Benjamin Kummer, MD
Percutaneous coronary intervention (PCI) is infrequently complicated by stroke, which tends to occur more frequently after emergent PCI, and is highly morbid when it occurs. However, the relationship between PCI setting (emergent vs. elective) or stroke subtype (ischemic vs. hemorrhagic) and stroke risk factors, as well as post-PCI stroke outcomes, remains unclear. Myint et al. sought to address these gaps in knowledge by studying approximately 560,000 PCI patients from the British Cardiovascular Intervention Society database, using in-hospital major adverse cardiovascular events (MACE) and 30-day mortality as outcomes.

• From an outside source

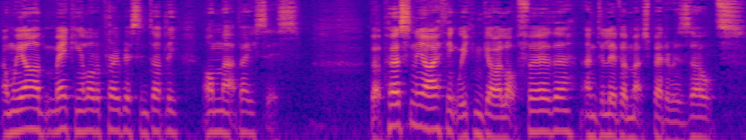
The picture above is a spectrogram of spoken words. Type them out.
and we are making a lot of progress in Dudley on that basis. But personally, I think we can go a lot further and deliver much better results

The rate of any post-PCI stroke was low (0.13%), 80% of strokes were ischemic, and any post-PCI stroke was associated with increased odds of poor outcome irrespective of setting (ORs, no stroke as reference: elective MACE 21.05, p<0.001, emergent MACE 6.25, p<0.001, elective mortality 37.90, p<0.001, emergent mortality 5.00, p<0.001). ORs were higher in the elective vs. emergent setting. The odds of mortality after hemorrhagic stroke (ORs: elective 175.24, p<0.001, emergent 21.50, p<0.001) were higher than after ischemic stroke irrespective of setting (ORs: elective 17.61, p<0.001, emergent 3.11, p<0.001), consistent with the high mortality associated with ICH.

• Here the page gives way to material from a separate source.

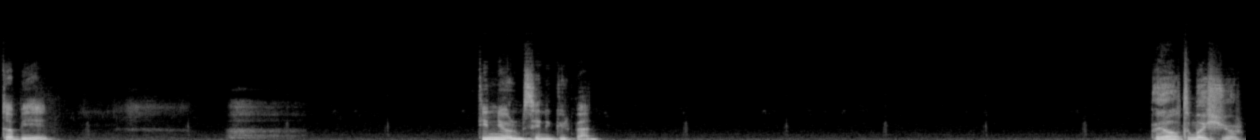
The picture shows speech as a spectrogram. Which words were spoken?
Tabii. Dinliyorum seni Gülben. Ben altıma işiyorum.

Generally, setting did not significantly affect the odds of poor outcome—except for ischemic stroke after emergent PCI, which had lower odds of in-hospital MACE than after ischemic stroke in the elective setting (OR 0.44, 95%CI 0.22-0.86). The authors attributed this to higher usage of “advanced” anti-platelet medications / GP IIb/IIIa inhibitors in emergent PCI settings.
Stroke risk factors differed by PCI setting. Female sex and cardiovascular comorbidities such as CABG, cardiogenic shock, ventilator/circulatory support and STEMI were associated with increased odds of stroke in the emergent setting, whereas female sex and the use of GP IIb/IIIa inhibitors were the main risk factors for the elective setting. There were also differences in risk factors according to stroke subtype; thrombectomy was associated with ischemic stroke, whereas thrombolysis was associated with hemorrhagic stroke. The main limitations were unclear ascertainment of stroke, absent functional status data and post-stroke management, plus the impossibility of gauging the timing of stroke in relation to PCI.
Overall, the study confirms the rarity and known high morbidity and mortality of post-PCI stroke once it occurs, and also shows that risk factors vary between stroke subtypes and settings. However, PCI setting does not seem to have major impact on the likelihood of poor outcome after post-PCI stroke.